Please join us on Wednesday, October 1, 2014 at 9:00pm PST/11:00pm CST/12 Midnight EST, with special guests, LaToyia Conway-Hampton of Two Lifestyles, Inc. Lisa Lynn Chapman, of Safe Nest, and Annette Scott of S.A.F.E. House, to discuss the signs of a dangerous relationship, and what you need to do to get out!
To listen live on-air and comment, dial (646)200-3148. Or listen from your computer or from the HTTR app, and join the chatroom.
*Hot Topics Talk Radio is sponsored by Shades of Afrika and SPMG Media. *Hot Topics Talk Radio is sponsored by Shades of Afrika and SPMG Media. For information regarding our sponsors, and more, visit www.hottopicstalkradio.com
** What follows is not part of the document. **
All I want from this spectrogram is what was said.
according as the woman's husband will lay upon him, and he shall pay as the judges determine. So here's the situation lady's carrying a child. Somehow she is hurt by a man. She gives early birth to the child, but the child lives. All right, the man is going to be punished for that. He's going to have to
The work of Promotoras in their communities to end violence against women is one of the most effective culturally specific approaches that exist in our times. Promotoras started in Latin America as a way of reaching communities from within, on issues mostly related to health and wellness.Promotoras serve as liaisons between their community, health professionals, and others. As liaisons, they often play the roles of advocate, educator, mentor, outreach worker, role model, and translator. This approach has been very effective in Latin America and its strength is also evident in communities across the U.S.
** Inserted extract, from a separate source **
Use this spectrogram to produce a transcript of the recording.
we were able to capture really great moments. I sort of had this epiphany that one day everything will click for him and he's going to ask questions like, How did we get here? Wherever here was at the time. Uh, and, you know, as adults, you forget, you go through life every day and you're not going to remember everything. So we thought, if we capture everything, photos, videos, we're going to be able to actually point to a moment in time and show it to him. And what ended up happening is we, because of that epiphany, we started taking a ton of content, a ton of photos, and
Join us as we hear the voices of Promotoras from a number of Latin@ organizations in a Q & A session . Speakers will be representing Enlace Comunitario, Voces Latinas & Visión y Compromiso.
Presenter: Dayanara Marte.
Often times advocates, service providers, and most individuals in helping roles bring their own experiences as survivors of violence, oppression, neglect and poverty into the work. These are often the reasons why they do the work in the first place. The impact of such experiences provides both strength and challenges in how we do our work and how we listen to community and provide support. These factors have the potential for making us susceptible to needing support, creating self care action plans and being mindful on all levels, mind, body and spirit. Join us for a conversation about how to take care of ourselves as we observe this year’s Domestic Violence Awareness Month.
Survivors should never have to choose between practicing their spirituality and seeking help or safe refuge from domestic violence service providers. Listen in to this 30-minute live discussion to understand the conflict this presents to some survivors, receive practical tips and ides on collaborating with faith leaders, and learn how to support survivors in crisis as it relates to their spirituality.
We will live tweet the discussion at #endviolence and host a follow-up Q&A with the presenters on Twitter immediately following the program. (Follow @NationalDVAM and @VAWnet for details.)
This BlogTalkRadio session will focus on innovative events organized by culturally specific communities to welcome the 2012 Domestic Violence Awareness Month. This session will also feature presenters from Mujeres Latinas en Acción and Sakhi for South Asian Women.
Today, we're hosting an open prayer line. Join us as we pray for survivors of domestic violence. Let God's love mend your hurting heart. Call in or email your prayer needs to email@example.com. This is our second live prayer line. If you didn't get a chance to request prayer last time (or email your request) now is your chance. :-) We're happy to pray for you.
October is Domestic Violence Awareness Month. We will speak with survivors, organizations, and folks in the media advocating for change and fighting the War on Women in their professional and personal lives. Show Notes: Susan's father is Chuck Cox, not Chuck Powell.